*** Records for this task Section Begins ***

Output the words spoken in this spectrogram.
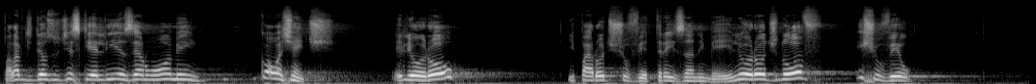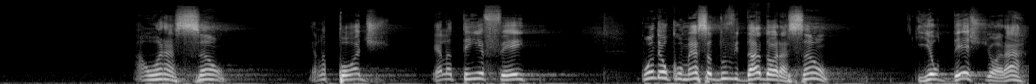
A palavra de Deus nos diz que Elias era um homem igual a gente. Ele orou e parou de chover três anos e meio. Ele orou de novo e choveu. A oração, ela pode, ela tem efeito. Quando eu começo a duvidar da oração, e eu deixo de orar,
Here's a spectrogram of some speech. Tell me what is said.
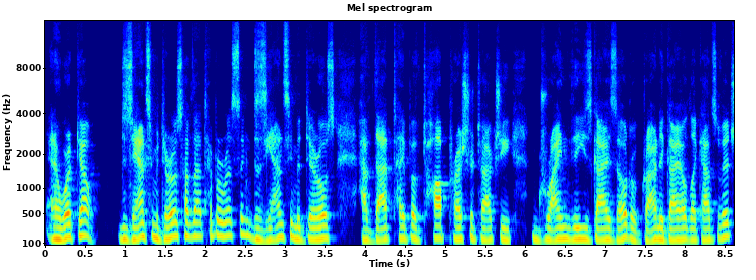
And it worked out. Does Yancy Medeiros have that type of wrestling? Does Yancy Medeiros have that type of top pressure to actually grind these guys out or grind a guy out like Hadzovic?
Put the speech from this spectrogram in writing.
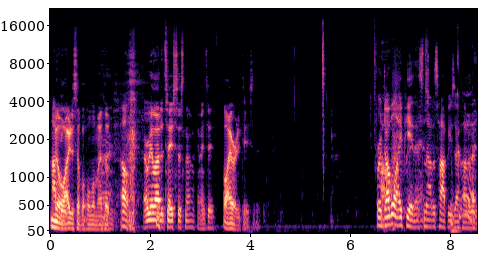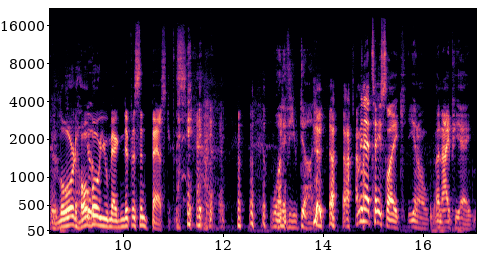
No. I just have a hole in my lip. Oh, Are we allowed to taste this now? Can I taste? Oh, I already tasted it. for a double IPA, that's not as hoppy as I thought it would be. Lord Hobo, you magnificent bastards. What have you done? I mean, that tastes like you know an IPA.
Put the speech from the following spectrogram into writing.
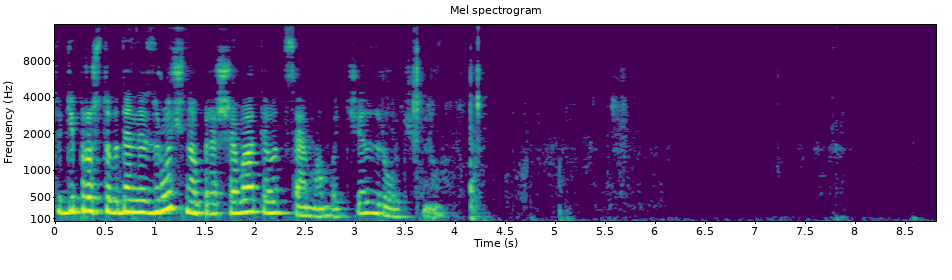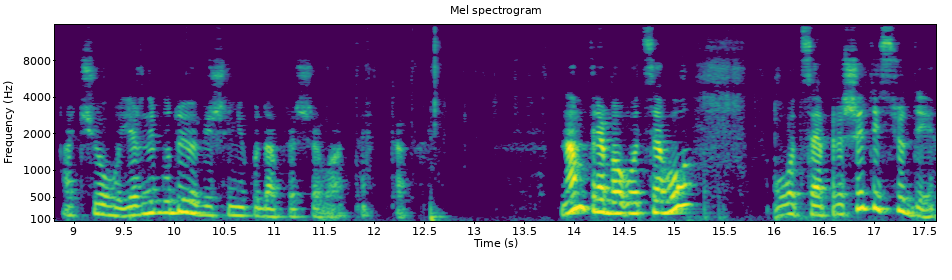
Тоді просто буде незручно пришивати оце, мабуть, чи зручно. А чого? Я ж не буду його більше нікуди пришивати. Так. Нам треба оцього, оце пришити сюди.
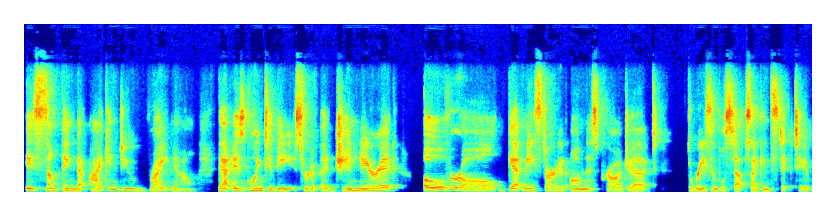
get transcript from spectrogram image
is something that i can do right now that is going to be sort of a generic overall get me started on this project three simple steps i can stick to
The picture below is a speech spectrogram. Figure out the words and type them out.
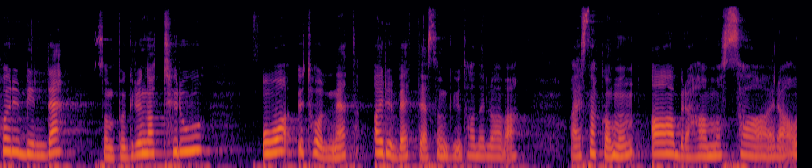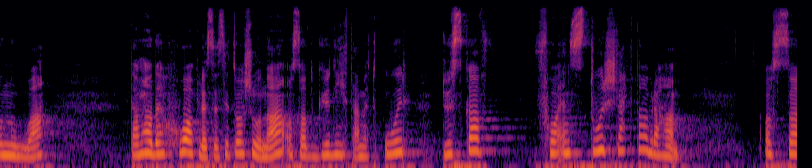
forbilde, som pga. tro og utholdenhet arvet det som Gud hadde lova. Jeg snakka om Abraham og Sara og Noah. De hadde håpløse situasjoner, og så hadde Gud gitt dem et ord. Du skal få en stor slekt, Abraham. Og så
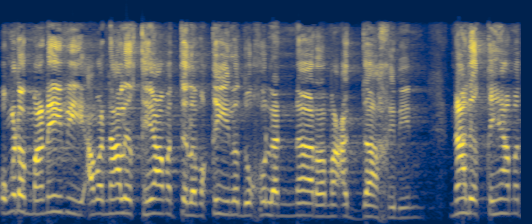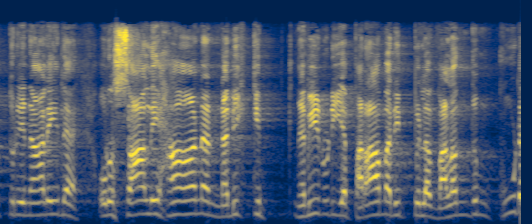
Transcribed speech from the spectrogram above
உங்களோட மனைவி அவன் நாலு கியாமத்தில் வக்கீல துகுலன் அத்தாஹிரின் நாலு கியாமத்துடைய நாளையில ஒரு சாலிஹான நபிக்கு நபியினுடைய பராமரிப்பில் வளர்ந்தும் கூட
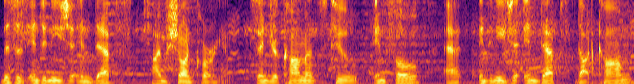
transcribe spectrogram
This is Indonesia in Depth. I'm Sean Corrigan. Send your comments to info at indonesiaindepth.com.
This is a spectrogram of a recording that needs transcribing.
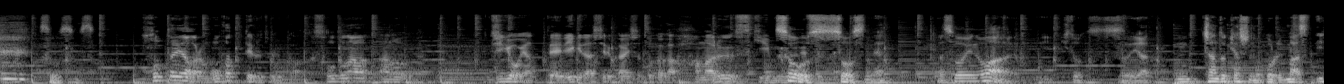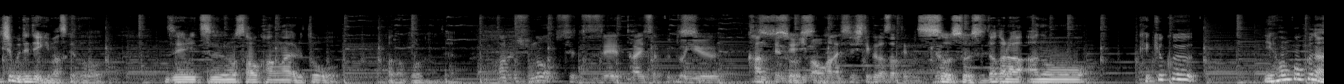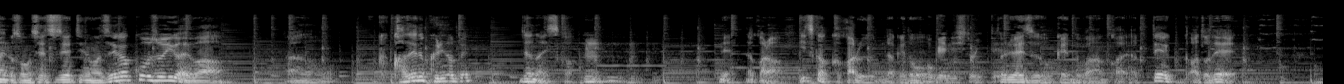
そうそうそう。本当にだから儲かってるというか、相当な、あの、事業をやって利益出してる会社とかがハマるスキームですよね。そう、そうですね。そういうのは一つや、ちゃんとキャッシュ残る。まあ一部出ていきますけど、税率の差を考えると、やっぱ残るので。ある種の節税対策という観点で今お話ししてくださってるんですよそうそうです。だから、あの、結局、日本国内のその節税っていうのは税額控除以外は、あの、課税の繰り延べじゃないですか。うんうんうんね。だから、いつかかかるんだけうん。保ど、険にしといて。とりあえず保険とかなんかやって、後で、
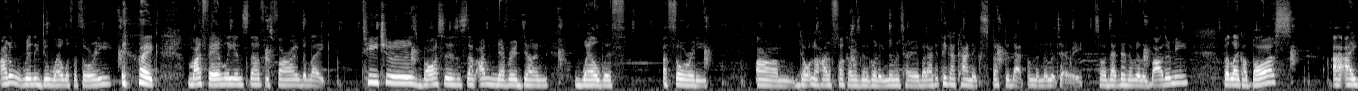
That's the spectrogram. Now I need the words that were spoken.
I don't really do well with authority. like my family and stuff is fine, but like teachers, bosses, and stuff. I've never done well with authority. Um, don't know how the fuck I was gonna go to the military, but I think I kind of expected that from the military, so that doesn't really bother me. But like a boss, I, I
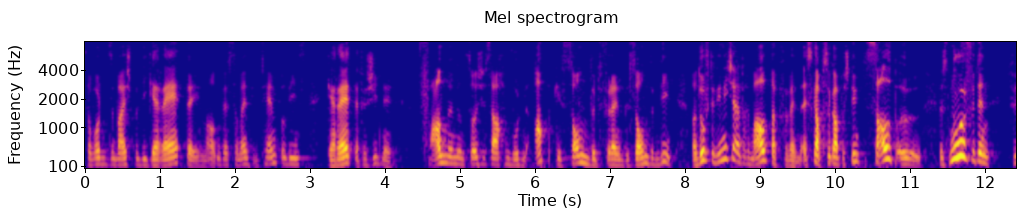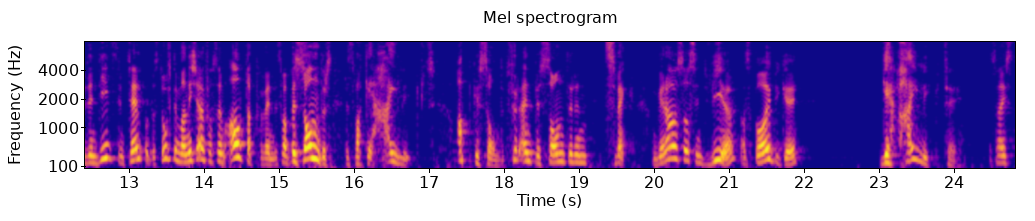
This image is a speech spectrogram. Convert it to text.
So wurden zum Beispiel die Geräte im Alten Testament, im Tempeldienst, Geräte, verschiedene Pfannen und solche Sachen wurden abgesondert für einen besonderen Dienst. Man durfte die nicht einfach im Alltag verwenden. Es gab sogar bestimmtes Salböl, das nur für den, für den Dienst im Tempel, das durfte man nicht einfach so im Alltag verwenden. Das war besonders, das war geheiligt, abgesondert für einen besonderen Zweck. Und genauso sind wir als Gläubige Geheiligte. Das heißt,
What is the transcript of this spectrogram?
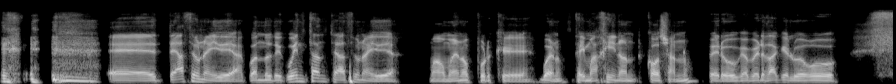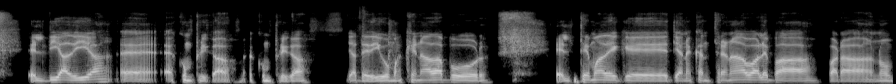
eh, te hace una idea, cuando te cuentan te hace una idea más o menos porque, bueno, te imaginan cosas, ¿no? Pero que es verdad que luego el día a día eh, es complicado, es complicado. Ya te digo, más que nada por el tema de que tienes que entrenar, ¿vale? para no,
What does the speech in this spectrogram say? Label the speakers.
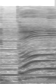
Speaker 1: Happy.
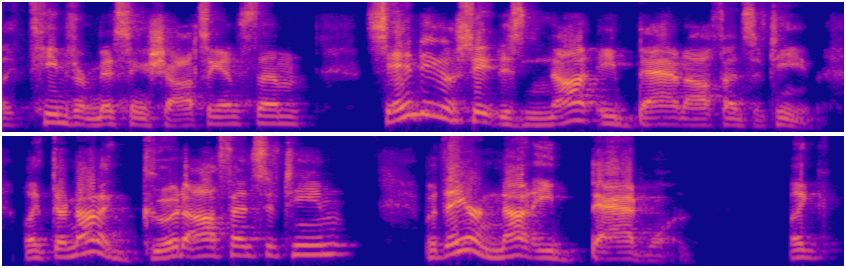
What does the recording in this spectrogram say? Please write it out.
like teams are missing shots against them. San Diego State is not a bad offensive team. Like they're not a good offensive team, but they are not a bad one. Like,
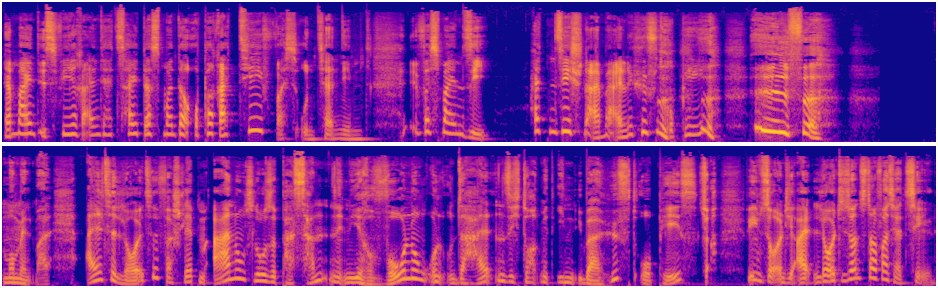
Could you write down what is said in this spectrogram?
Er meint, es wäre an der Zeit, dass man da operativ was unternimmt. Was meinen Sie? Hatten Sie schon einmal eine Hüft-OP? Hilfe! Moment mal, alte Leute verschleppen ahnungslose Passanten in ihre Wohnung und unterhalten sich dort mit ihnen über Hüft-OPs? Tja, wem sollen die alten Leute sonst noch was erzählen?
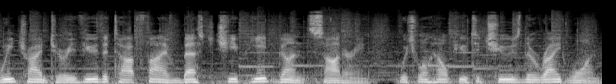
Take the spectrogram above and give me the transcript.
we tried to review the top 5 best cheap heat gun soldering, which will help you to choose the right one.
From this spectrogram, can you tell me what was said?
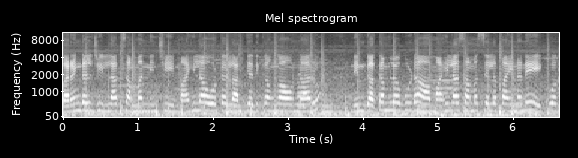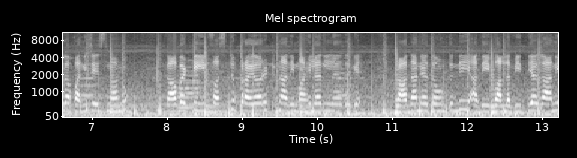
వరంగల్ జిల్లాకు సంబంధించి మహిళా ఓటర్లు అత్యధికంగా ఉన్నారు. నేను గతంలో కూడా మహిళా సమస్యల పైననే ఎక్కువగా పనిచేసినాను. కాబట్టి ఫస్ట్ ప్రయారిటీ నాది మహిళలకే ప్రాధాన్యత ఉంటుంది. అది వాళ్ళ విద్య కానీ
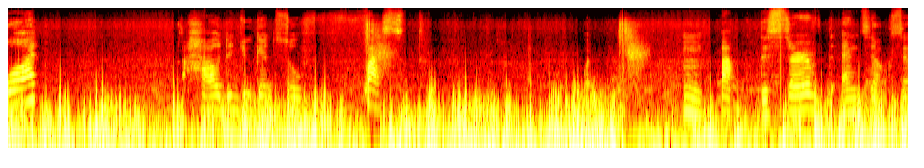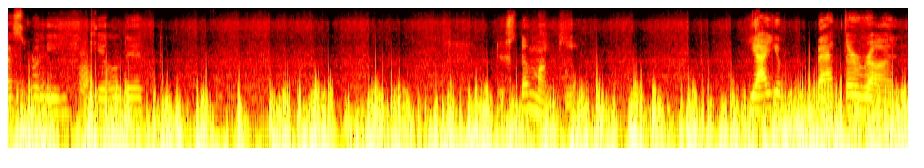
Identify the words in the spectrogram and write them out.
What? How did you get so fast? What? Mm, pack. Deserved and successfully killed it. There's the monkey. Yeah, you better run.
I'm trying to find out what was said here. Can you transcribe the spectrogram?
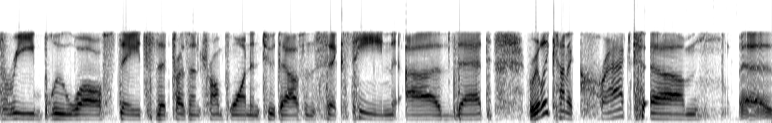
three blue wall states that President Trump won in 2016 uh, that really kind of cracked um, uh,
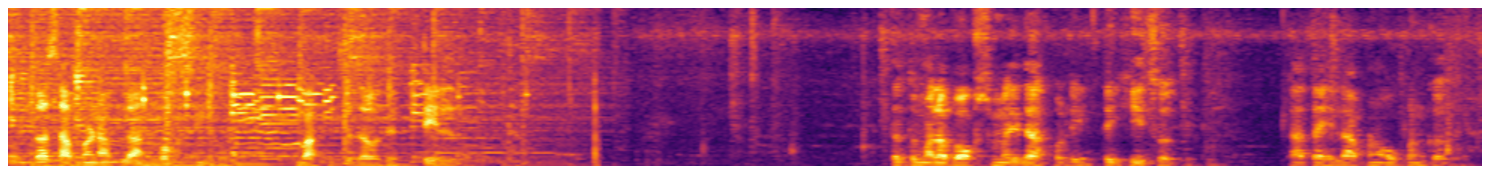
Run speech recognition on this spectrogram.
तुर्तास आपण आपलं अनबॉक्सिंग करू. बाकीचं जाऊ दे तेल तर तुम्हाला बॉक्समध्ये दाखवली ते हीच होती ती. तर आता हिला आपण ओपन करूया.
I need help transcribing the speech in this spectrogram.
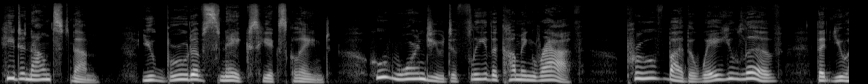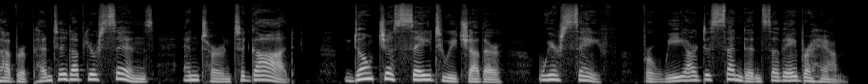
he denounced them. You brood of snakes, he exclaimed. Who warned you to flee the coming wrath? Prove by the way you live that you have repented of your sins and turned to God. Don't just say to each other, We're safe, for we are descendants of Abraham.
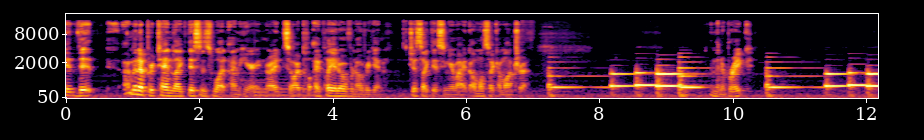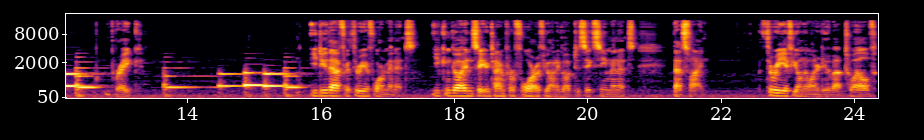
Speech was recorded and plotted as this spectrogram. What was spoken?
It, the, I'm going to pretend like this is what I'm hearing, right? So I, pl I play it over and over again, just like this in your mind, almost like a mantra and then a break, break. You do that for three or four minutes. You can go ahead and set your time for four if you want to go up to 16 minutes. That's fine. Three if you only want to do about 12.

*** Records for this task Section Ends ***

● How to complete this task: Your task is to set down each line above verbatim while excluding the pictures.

● Task solution:
Output the words spoken in this spectrogram.
A palavra de Deus nos diz que Elias era um homem igual a gente. Ele orou e parou de chover três anos e meio. Ele orou de novo e choveu. A oração, ela pode, ela tem efeito. Quando eu começo a duvidar da oração, e eu deixo de orar,
Here's a spectrogram of some speech. Tell me what is said.
And it worked out. Does Yancy Medeiros have that type of wrestling? Does Yancy Medeiros have that type of top pressure to actually grind these guys out or grind a guy out like Hadzovic?
Put the speech from this spectrogram in writing.
No. I just have a hole in my lip. Oh, Are we allowed to taste this now? Can I taste? Oh, I already tasted it. for a double IPA, that's not as hoppy as I thought it would be. Lord Hobo, you magnificent bastards. What have you done? I mean, that tastes like you know an IPA.
Put the speech from the following spectrogram into writing.
Тоді просто буде незручно пришивати оце, мабуть, чи зручно. А чого? Я ж не буду його більше нікуди пришивати. Так. Нам треба оцього, оце пришити сюди.
get transcript from spectrogram image
is something that i can do right now that is going to be sort of a generic overall get me started on this project three simple steps i can stick to
The picture below is a speech spectrogram. Figure out the words and type them out.
forbilde, som pga. tro og utholdenhet arvet det som Gud hadde lova. Jeg snakka om Abraham og Sara og Noah. De hadde håpløse situasjoner, og så hadde Gud gitt dem et ord. Du skal få en stor slekt, Abraham. Og så
Transcribed speech from the spectrogram above
உங்களோட மனைவி அவன் நாலு கியாமத்தில் வக்கீல துகுலன் அத்தாஹிரின் நாலு கியாமத்துடைய நாளையில ஒரு சாலிஹான நபிக்கு நபியினுடைய பராமரிப்பில் வளர்ந்தும் கூட
transcribe spectrogram
This is Indonesia in Depth. I'm Sean Corrigan. Send your comments to info at indonesiaindepth.com.
This is a spectrogram of a recording that needs transcribing.
そうそうそう。本当にだから儲かってるというか、相当な、あの、事業をやって利益出してる会社とかがハマるスキームですよね。そう、そうですね。そういうのは一つや、ちゃんとキャッシュ残る。まあ一部出ていきますけど、税率の差を考えると、やっぱ残るので。ある種の節税対策という観点で今お話ししてくださってるんですよそうそうです。だから、あの、結局、日本国内のその節税っていうのは税額控除以外は、あの、課税の繰り延べじゃないですか。うんうんうんね。だから、いつかかかるんだけうん。保ど、険にしといて。とりあえず保険とかなんかやって、後で、
That's the spectrogram. Now I need the words that were spoken.
I don't really do well with authority. like my family and stuff is fine, but like teachers, bosses, and stuff. I've never done well with authority. Um, don't know how the fuck I was gonna go to the military, but I think I kind of expected that from the military, so that doesn't really bother me. But like a boss, I, I
This image is a speech spectrogram. Convert it to text.
So wurden zum Beispiel die Geräte im Alten Testament, im Tempeldienst, Geräte, verschiedene Pfannen und solche Sachen wurden abgesondert für einen besonderen Dienst. Man durfte die nicht einfach im Alltag verwenden. Es gab sogar bestimmtes Salböl, das nur für den, für den Dienst im Tempel, das durfte man nicht einfach so im Alltag verwenden. Das war besonders, das war geheiligt, abgesondert für einen besonderen Zweck. Und genauso sind wir als Gläubige Geheiligte. Das heißt,
What is the transcript of this spectrogram?
eh, te hace una idea, cuando te cuentan te hace una idea más o menos porque, bueno, te imaginan cosas, ¿no? Pero que es verdad que luego el día a día eh, es complicado, es complicado. Ya te digo, más que nada por el tema de que tienes que entrenar, ¿vale? para no,
What does the speech in this spectrogram say? Label the speakers.
Speaker 1: Happy.
What does the recording in this spectrogram say? Please write it out.
like teams are missing shots against them. San Diego State is not a bad offensive team. Like they're not a good offensive team, but they are not a bad one. Like,
Could you write down what is said in this spectrogram?
Er meint, es wäre an der Zeit, dass man da operativ was unternimmt. Was meinen Sie? Hatten Sie schon einmal eine Hüft-OP? Hilfe! Moment mal, alte Leute verschleppen ahnungslose Passanten in ihre Wohnung und unterhalten sich dort mit ihnen über Hüft-OPs? Tja, wem sollen die alten Leute sonst noch was erzählen?
Take the spectrogram above and give me the transcript.
we tried to review the top 5 best cheap heat gun soldering, which will help you to choose the right one.
From this spectrogram, can you tell me what was said?
వరంగల్ జిల్లాకు సంబంధించి మహిళా ఓటర్లు అత్యధికంగా ఉన్నారు. నేను గతంలో కూడా మహిళా సమస్యల పైననే ఎక్కువగా పనిచేసినాను. కాబట్టి ఫస్ట్ ప్రయారిటీ నాది మహిళలకే ప్రాధాన్యత ఉంటుంది. అది వాళ్ళ విద్య కానీ
Identify the words in the spectrogram and write them out.
What? How did you get so fast? What? Mm, pack. Deserved and successfully killed it. There's the monkey. Yeah, you better run.
I'm trying to find out what was said here. Can you transcribe the spectrogram?
three blue wall states that President Trump won in 2016 uh, that really kind of cracked um, uh,
Run speech recognition on this spectrogram.
तुर्तास आपण आपलं अनबॉक्सिंग करू. बाकीचं जाऊ दे तेल तर तुम्हाला बॉक्समध्ये दाखवली ते हीच होती ती. तर आता हिला आपण ओपन करूया.
I need help transcribing the speech in this spectrogram.
he denounced them. You brood of snakes, he exclaimed. Who warned you to flee the coming wrath? Prove by the way you live that you have repented of your sins and turned to God. Don't just say to each other, We're safe, for we are descendants of Abraham.
Speech was recorded and plotted as this spectrogram. What was spoken?
It, the, I'm going to pretend like this is what I'm hearing, right? So I, pl I play it over and over again, just like this in your mind, almost like a mantra and then a break, break. You do that for three or four minutes. You can go ahead and set your time for four if you want to go up to 16 minutes. That's fine. Three if you only want to do about 12.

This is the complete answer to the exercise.